At a town hall meeting in Wayne, Pa., today, Sen. Barack Obama, D-Ill., embraced an issue hardly made for his own TV ads: the rights of detainees accused of terrorism.
"I think we should make it an issue," Obama said, referring to the 5-4 U.S. Supreme Court decision in Boumediene et al v Bush "that said we are going to live up to our ideals when it comes to rule of law.
Basically what it said was those prisoners that we hold in Guantanamo deserve to be able to go before a court and say, “It wasn’t me” or “I didn’t do it.”
Obama is absolutely right that the two candidates couldn't be more different on this issue. Here is how McCain described the issue.
I think it's one of the worst decisions in history. It opens up a wholeThe politics of this decision could in fact play a key role in deciding which of these two will get elected. It appears that John McCain sees this as an issue that benefits him just as Obama does. McCain immediately tied Obama's response to a "September 10th" mindset.
new chapter and interpretation of our constitution.
Senator Obama is a perfect manifestation of a September 10th mindset. He brings the attitude, the failures of judgment, the weakness and the misunderstanding of the nature of our adversary and the dangers posed by them to a series of policy positions,” said Randy Scheunemann, McCain’s senior foreign policy adviser.His surrogate, Rudy Giuliani, echoed this sentiments.
The 1993 car bombing underneath the North Tower failed to cause a collapse of the building but killed six people and injured 1,042. Four of the co-conspirators were convicted in 1994 and two more in 1997.
Throughout this campaign, I have been very concerned that the Democrats want to take a step back to the failed policies that treated terrorism solely as a law enforcement matter rather than a clear and present danger," Giuliani said in a statement released by the McCain campaign.
"Barack Obama appears to believe that terrorists should be treated like criminals -- a belief that underscores his fundamental lack of judgment regarding our national security. In a post-9/11 world, we need to remain on offense against the terrorist threat which seeks to destroy our very way of life. We need a leader like John McCain who has the experience and judgment necessary to protect the American people."
The Democrats maybe stepping into a landmine on this issue. Here is how the responded.
(McCain) has fully embraced, willfully, openly, fully embraced the failed tragic policy of the Bush Administration over the last 7 and a half years, and he’s really defending a policy that’s indefensible.
Said Clarke: "I'd like them to show where in the record Sen. Obama has ever said he is in favor of a pure law enforcement approach."

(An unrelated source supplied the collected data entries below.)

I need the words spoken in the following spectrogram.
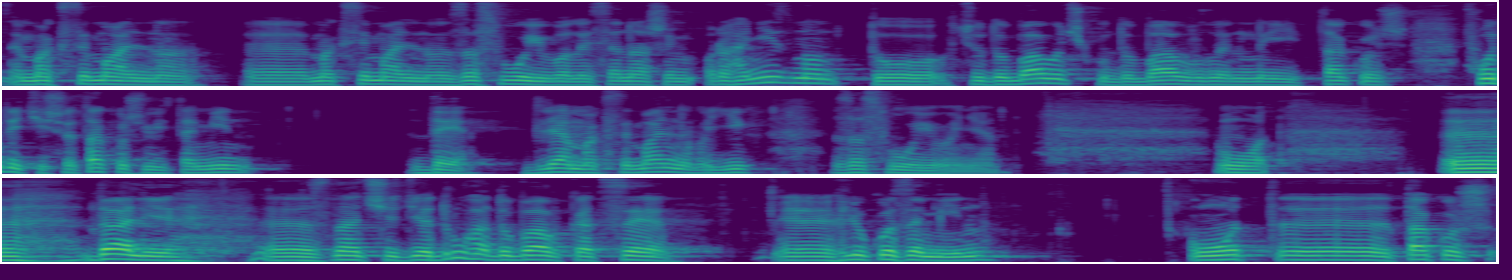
максимально, е, максимально засвоювалися нашим організмом, то в цю добавочку додавлений також входить ще також вітамін Д для максимального їх засвоювання. От. Е, Далі, е, значить, друга добавка це е, глюкозамін. От також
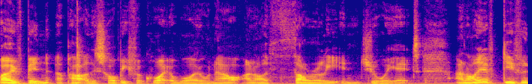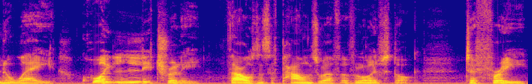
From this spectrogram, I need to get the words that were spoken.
I've been a part of this hobby for quite a while now and I thoroughly enjoy it. And I have given away quite literally thousands of pounds worth of livestock to free,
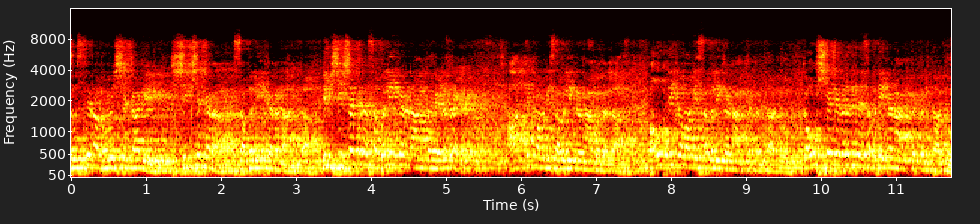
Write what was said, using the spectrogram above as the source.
ಸುಸ್ಥಿರ ಭವಿಷ್ಯಕ್ಕಾಗಿ ಶಿಕ್ಷಕರ ಸಬಲೀಕರಣ ಅಂತ. ಇಲ್ಲಿ ಶಿಕ್ಷಕರ ಸಬಲೀಕರಣ ಅಂತ ಹೇಳಿದ್ರೆ ಆರ್ಥಿಕವಾಗಿ ಸಬಲೀಕರಣ ಆಗೋದಲ್ಲ, ಭೌತಿಕವಾಗಿ ಸಬಲೀಕರಣ ಆಗ್ತಕ್ಕಂಥದ್ದು ಕೌಶಲ್ಯಗಳಿಂದ ಸಬಲೀಕರಣ ಆಗ್ತಕ್ಕಂಥದ್ದು,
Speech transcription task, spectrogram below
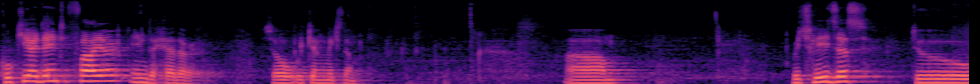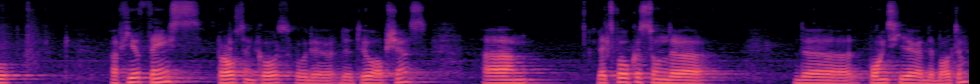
cookie identifier in the header. So we can mix them. Um, which leads us to a few things, pros and cons for the, the two options. Um, let's focus on the, the points here at the bottom.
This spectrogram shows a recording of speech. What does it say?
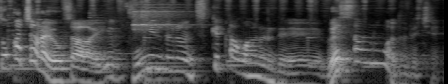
똑같잖아 역사가. 이게 국민들은 죽겠다고 하는데 왜 싸우는 거야 도대체?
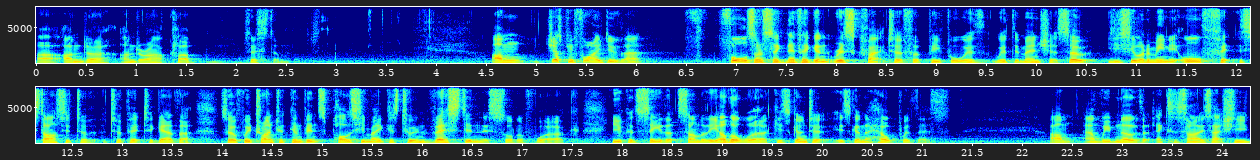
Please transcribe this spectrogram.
uh, under, under our club system. Um, just before I do that, falls are a significant risk factor for people with, with dementia. So you see what I mean? It all fit, it started to, to fit together. So if we're trying to convince policymakers to invest in this sort of work, you can see that some of the other work is going to, is going to help with this. Um, and we know that exercise actually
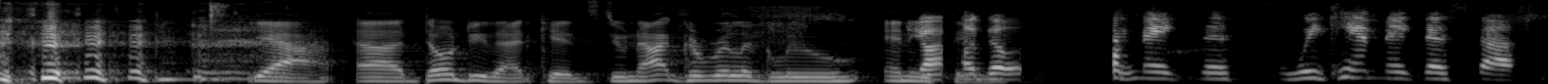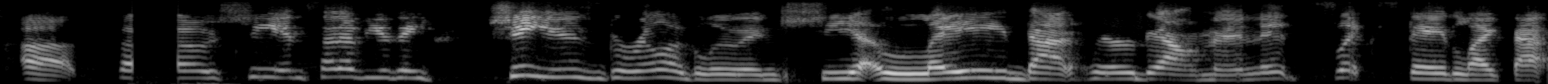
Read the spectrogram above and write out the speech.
Yeah, uh, don't do that, kids. Do not gorilla glue Y'all anything. don't make this. We can't make this stuff up. So, so she instead of using, she used gorilla glue and she laid that hair down, and it slick stayed like that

Now, no matter what the issue they will say that McCain supports Bush and that it was disastrous. You will hear this over and over. That may work on the economy or Iraq where there is clear signs of problems, (or with Iraq where there were and then no one noticed when things turned around) but on this issue I think most folks are fine with terrorists being stuck in GITMO. I don't know how comfortable they are with these folks making their rounds through federal courts. Democrats can tie this policy to Bush all they want, but in effect, they are saying they want to see terrorists making their rounds through federal courts.
Civil rights are great in the abstract however here they are squarely for the civil rights of terrorists, at the expense of the safety of our own citizens. Here is how Kerry surrogate responded to a question from Bill Sammon about whether or not this would mean that Osama Bin Laden would be able to challenge his detention in a U.S. court if captured on the battlefield.
Let me answer that on several levels. This is John Kerry. First of all the Supreme Court of the United States has ruled that they have those rights. This is not Barack Obama. This is the Supreme Court of the United States. If John McCain were president, he would have to give them those rights. This is a phony argument. And it is typical of what the Republican playbook is, which is say anything no matter what the other side has said. Just say it. And enough people may believe it unless you folks write the truth and write it boldly and clearly.That sounds like a yes, and he can claim it is a phony argument, however Barack Obama supports the decision. He has made that clear. If UBL is captured and sent to GITMO, he would be able to challenge his detention in a U.S. Court. Barack Obama supports UBL challenging his detention in federal court then. That is not a position he wants to take to the U.S. public at large.
This issue can be tied to the issues of judges in general. Remember it was the four judges that were most similar to the philosophy that John McCain would support that voted against this decision. I continue to believe that the California decision to legalize gay marriage will be the most effective way in which to make judges a major campaign issue. Judges are usually a backburner issue, and that may still be the case this year. That said, it is also an issue that the base gets charged about. McCain has done plenty to turn off the base. Here is an issue that can energize the base on his behalf. There's almost nothing more that gets the Republican base more riled up than activist judges. There is few red meat more soothing than the sound of strict constructionist judges. On this issue, John McCain is lock step with the base.
Barack Obama, on the other hand, may see the issue of judges as a strong one because of his background in Constutional law. I think that maybe an overstatement. I don't know how much credence the general public gives to Ivy League type academics. Furthermore, if his background leads him to conclude that judges can usurp and create a right for gays to marry and enemey combatants to challenge their cases in court, then his experience is not worth all that much.